TASK DESCRIPTION:
Repeat the records below exactly as they appear, leaving out any pictures.

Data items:
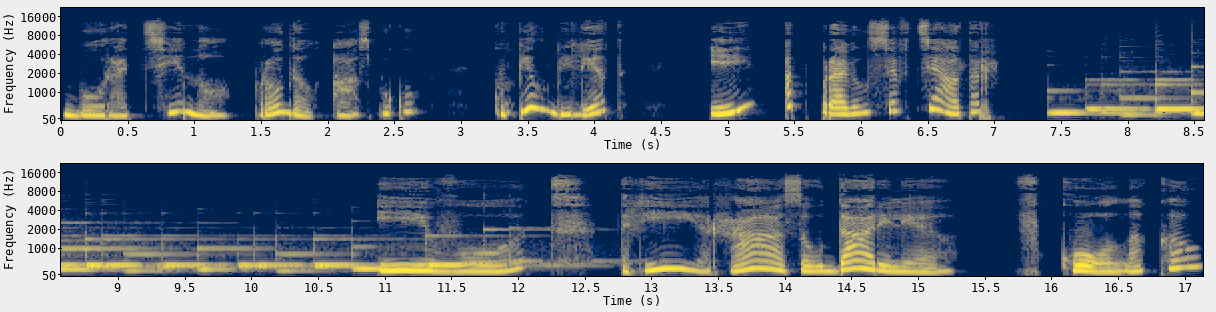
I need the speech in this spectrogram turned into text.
Буратино продал азбуку, купил билет и отправился в театр. И вот три раза ударили в колокол.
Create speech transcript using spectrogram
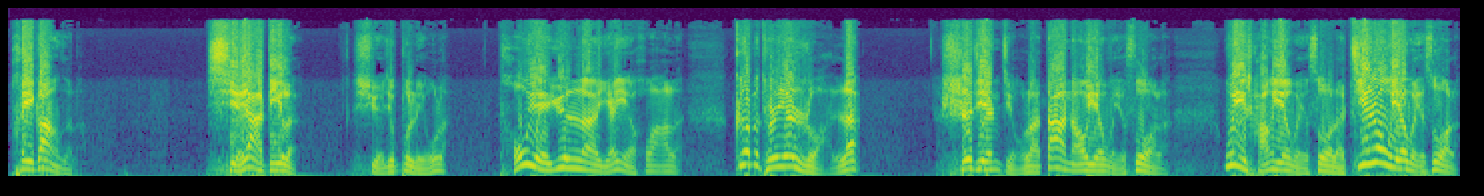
黑杠子了。血压低了，血就不流了，头也晕了，眼也花了，胳膊腿也软了，时间久了，大脑也萎缩了，胃肠也萎缩了，肌肉也萎缩了，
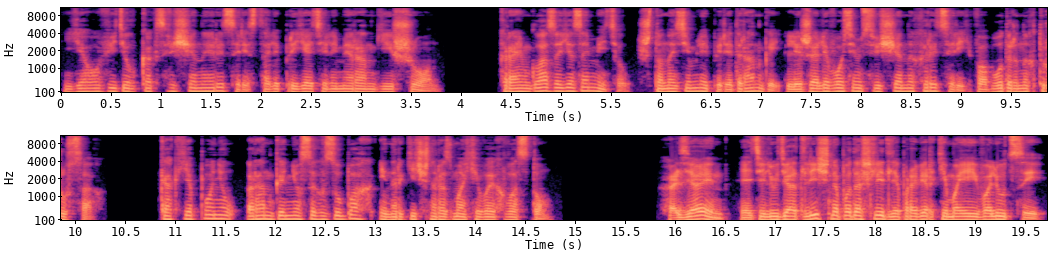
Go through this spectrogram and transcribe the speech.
Я увидел, как священные рыцари стали приятелями Ранги и Шион. Краем глаза я заметил, что на земле перед Рангой лежали восемь священных рыцарей в ободранных трусах. Как я понял, Ранга нес их в зубах, энергично размахивая хвостом. «Хозяин, эти люди отлично подошли для проверки моей эволюции»,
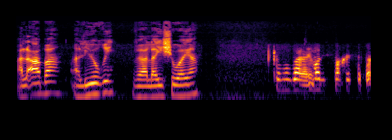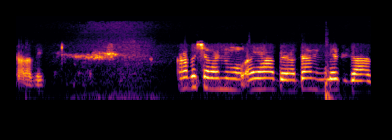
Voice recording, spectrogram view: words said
על אבא, על יורי ועל האיש שהוא היה? כמובן, אני מאוד אשמח לספר על אבי. אבא שלנו היה בן אדם עם לב זהב,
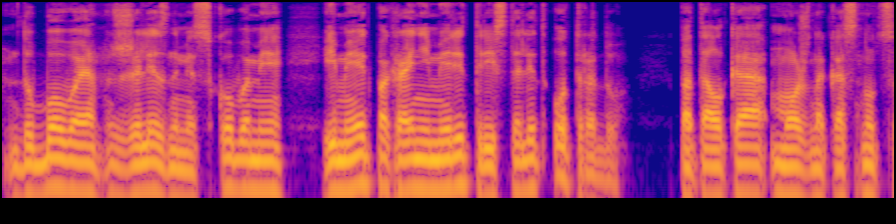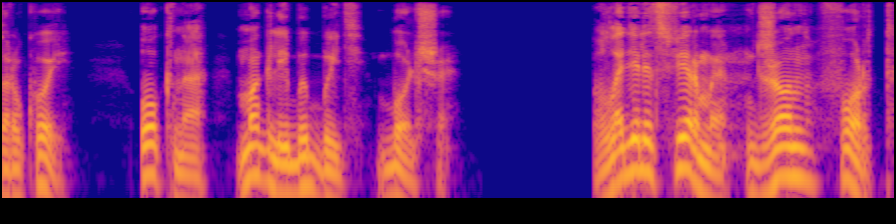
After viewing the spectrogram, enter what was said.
дубовая, с железными скобами, имеет по крайней мере 300 лет от роду. Потолка можно коснуться рукой. Окна могли бы быть больше. Владелец фермы, Джон Форд,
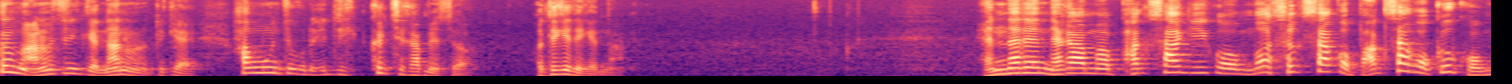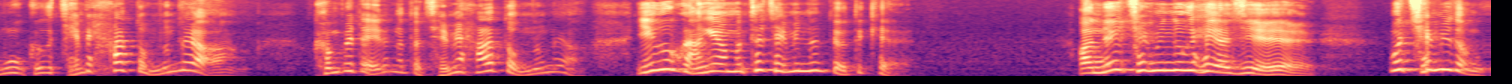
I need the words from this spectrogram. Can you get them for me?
그럼 안 왔으니까 나는 어떻게 학문적으로 이렇게 걸쳐가면서 어떻게 되겠나? 옛날엔 내가 뭐 박사기고 뭐 석사고 박사고 그 공부 그거 재미 하나도 없는 거야. 컴퓨터 이런 것도 재미 하나도 없는 거야. 이거 강의하면 더 재밌는데 어떻게? 아, 내 재밌는 거 해야지. 뭐 재미도 없-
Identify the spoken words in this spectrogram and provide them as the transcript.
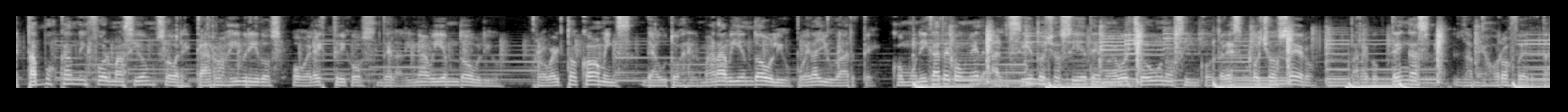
¿Estás buscando información sobre carros híbridos o eléctricos de la línea BMW? Roberto Cummings de Autogermana BMW puede ayudarte. Comunícate con él al 787-981-5380 para que obtengas la mejor oferta.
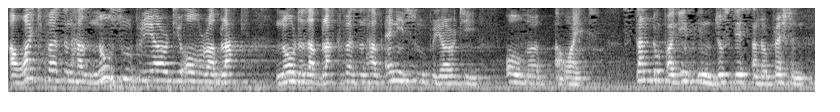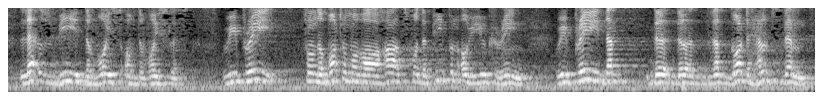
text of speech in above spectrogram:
A white person has no superiority over a black nor does a black person have any superiority over a white. Stand up against injustice and oppression. Let us be the voice of the voiceless. We pray from the bottom of our hearts for the people of Ukraine. We pray that the, the that God helps them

COMPLETED EXERCISE:
I need the speech in this spectrogram turned into text.
Буратино продал азбуку, купил билет и отправился в театр. И вот три раза ударили в колокол.
Create speech transcript using spectrogram
黑杠子了。血压低了，血就不流了，头也晕了，眼也花了，胳膊腿也软了，时间久了，大脑也萎缩了，胃肠也萎缩了，肌肉也萎缩了，
Go through this spectrogram and transcribe the speech.
Я увидел, как священные рыцари стали приятелями Ранги и Шион. Краем глаза я заметил, что на земле перед Рангой лежали восемь священных рыцарей в ободранных трусах. Как я понял, Ранга нес их в зубах, энергично размахивая хвостом. «Хозяин, эти люди отлично подошли для проверки моей эволюции»,
Voice recording, spectrogram view: words said
על אבא, על יורי ועל האיש שהוא היה? כמובן, אני מאוד אשמח לספר על אבי. אבא שלנו היה בן אדם עם לב זהב,
After viewing the spectrogram, enter what was said.
дубовая, с железными скобами, имеет по крайней мере 300 лет от роду. Потолка можно коснуться рукой. Окна могли бы быть больше. Владелец фермы, Джон Форд,
I need the words from this spectrogram. Can you get them for me?
그럼 안 왔으니까 나는 어떻게 학문적으로 이렇게 걸쳐가면서 어떻게 되겠나? 옛날엔 내가 뭐 박사기고 뭐 석사고 박사고 그 공부 그거 재미 하나도 없는 거야. 컴퓨터 이런 것도 재미 하나도 없는 거야. 이거 강의하면 더 재밌는데 어떻게? 아, 내 재밌는 거 해야지. 뭐 재미도 없-
Identify the spoken words in this spectrogram and provide them as the transcript.
¿Estás buscando información sobre carros híbridos o eléctricos de la línea BMW? Roberto Cummings de Autogermana BMW puede ayudarte. Comunícate con él al 787-981-5380 para que obtengas la mejor oferta.
text of speech in above spectrogram:
A white person has no superiority over a black nor does a black person have any superiority over a white. Stand up against injustice and oppression. Let us be the voice of the voiceless. We pray from the bottom of our hearts for the people of Ukraine. We pray that the, the that God helps them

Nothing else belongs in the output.